Tirohanga Ohanga mō Te Moana a Toi: Māori Entrepreneurs in Te Moana ā Toi and New Zealand for 2001 and 2006

Māori Entrepreneurship in New Zealand and the Bay of Plenty Region, for 2001 and 2006

The number of Māori entrepreneurs in New Zealand increased by 3,978 or 23.3%8 from 2001 to 2006 (see table 1 below). Measuring the number of Māori entrepreneurs is one proxy indicator of Māori participation in the Bay of Plenty region9 and the New Zealand economy, and also a possible indicator of Māori entrepreneurship10.

This report will focus on comparing Māori entrepreneurship in 2001 and 2006.

Māori entrepreneurs are a significant contributor to:

  • the Māori commercial asset base; and
  • Māori participation in the New Zealand economy in terms of value added11 to New Zealand’s Gross Domestic Product (GDP).

Moreover, Audretsch (2007) argues in his research that entrepreneurship represents a critical link between research and development and economic growth as it facilitates the transfer of knowledge created in incumbent organisations to other organisations.

New Statistical Knowledge on Māori Entrepreneurs

Refinements made in customising Statistics New Zealand’s (Tatauranga Aotearoa) census datasets have enabled the creation of new knowledge on Māori entrepreneurs (or self-employed individuals with and without employees) with statistical breakdowns by: regional council; industry, and median total personal income. This will enable policy makers to identify:

  • Counts of Māori entrepreneurs by industry in the Bay of Plenty region and New Zealand for 2001 and 2006, and
  • Māori entrepreneurs’ median total personal incomes for each major industry in the Bay of Plenty region and New Zealand.

This new knowledge will enable a better understanding of Māori entrepreneurial activity, including the industries that Māori entrepreneurs are engaged in, their total personal incomes, and the growth in Māori entrepreneurial activity from 2001 to 2006.



8 This includes both employed full-time and part-time Māori entrepreneurs. Full-time is equal to Māori working 30 or more hours per week in business. Part-time is equal to Māori working 1-29 hours per week. Also, employed is related to work in the 7 days prior to 5th March 2006 and 6th March 2001. The analysis shown in tables and graphs is for the job a person worked the most hours in.

9 For the purposes of the data used in this report, the Bay of Plenty region refers to the Bay of Plenty regional council boundaries and includes the following areas: Taupo District, Western Bay of Plenty District, Tauranga City, Rotorua District, Whakatane District, Kawerau District and Opotiki District. For more details refer to “Regional Council” in the Technical notes at the end of this report.

10 Kukoc and Regan (2008), states: “The job of finding the right indicators of entrepreneurship is not an easy one. Entrepreneurship is an inherently intangible concept: a complex and dynamic activity that is often interlinked with a range of other business activities and outcomes in the economy. Thus, the key issue in measuring entrepreneurship is how to disentangle the entrepreneurial activity from other, more ordinary business activities.” (p. 19).

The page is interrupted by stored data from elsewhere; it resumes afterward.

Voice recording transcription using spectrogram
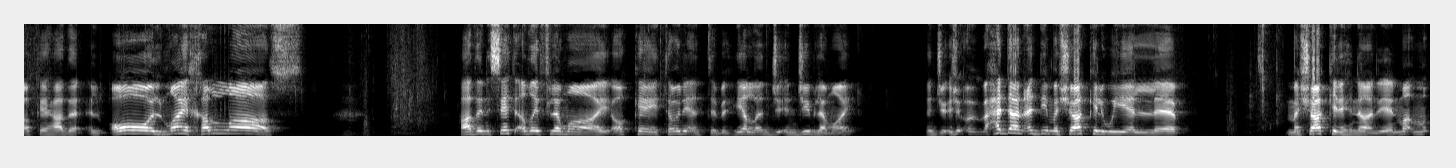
okay هذا ال... أوه الماي خلص. هذا نسيت أضيف له ماي. okay توني أنتبه. يلا نجي... نجيب له ماي. نجيب حتى أنا عندي مشاكل ويا ال... مشاكل هنا لأن ما...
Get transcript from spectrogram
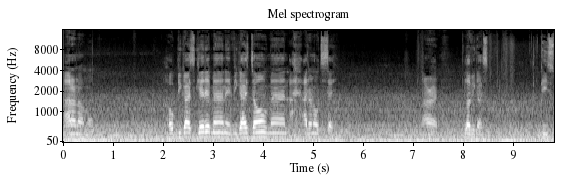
I don't know, man. Hope you guys get it, man. If you guys don't, man, I don't know what to say. All right. Love you guys. Peace.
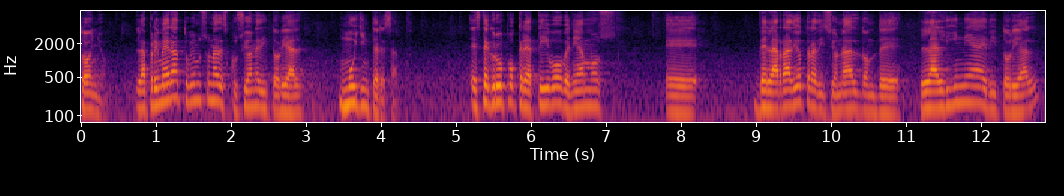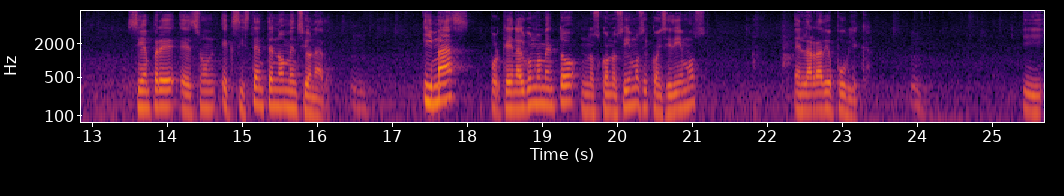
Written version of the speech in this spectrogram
Toño. La primera, tuvimos una discusión editorial muy interesante. Este grupo creativo veníamos eh, de la radio tradicional donde la línea editorial siempre es un existente no mencionado. Y más porque en algún momento nos conocimos y coincidimos en la radio pública. Y,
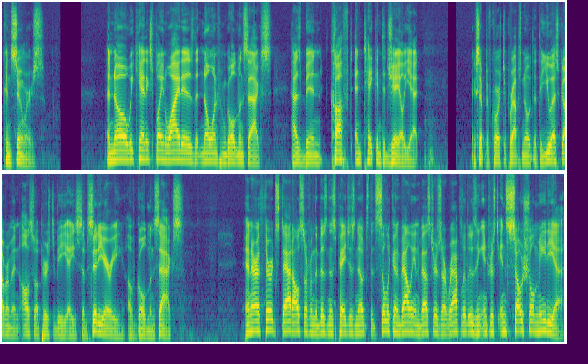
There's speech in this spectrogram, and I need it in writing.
consumers. And no, we can't explain why it is that no one from Goldman Sachs has been cuffed and taken to jail yet. Except, of course, to perhaps note that the U.S. government also appears to be a subsidiary of Goldman Sachs. And our third stat, also from the business pages, notes that Silicon Valley investors are rapidly losing interest in social media.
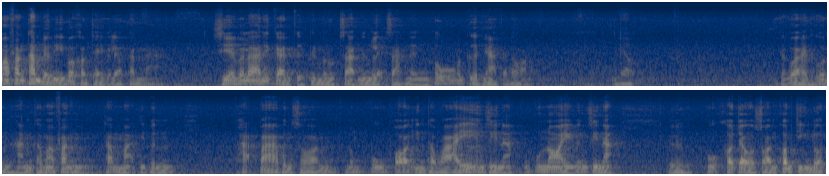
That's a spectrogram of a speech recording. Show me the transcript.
มาฟังธรรมแบบนี้บ่เข้าใจกันแล้วกันนะเสียเวลาในการเกิดเป็นมนุษย์ศาสตร์หนึ่งและศาสตร์หนึ่งโอ้มันเกิดยากกระดอนแล้วจังว่าห้ทุกคนหันเข้ามาฟังธรรมะที่เป็น พระป่าเพิ่นสอนหลวงปู่พออินถวายจังซี่นะหลวงปู่น้อยจังซี่นะเออผู้เขาเจ้าสอนความจริงโลด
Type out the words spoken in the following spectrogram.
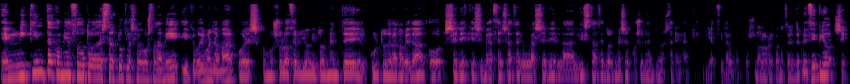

11 Value added refers to the value of a firm's output minus the value of intermediate goods bought from other firms.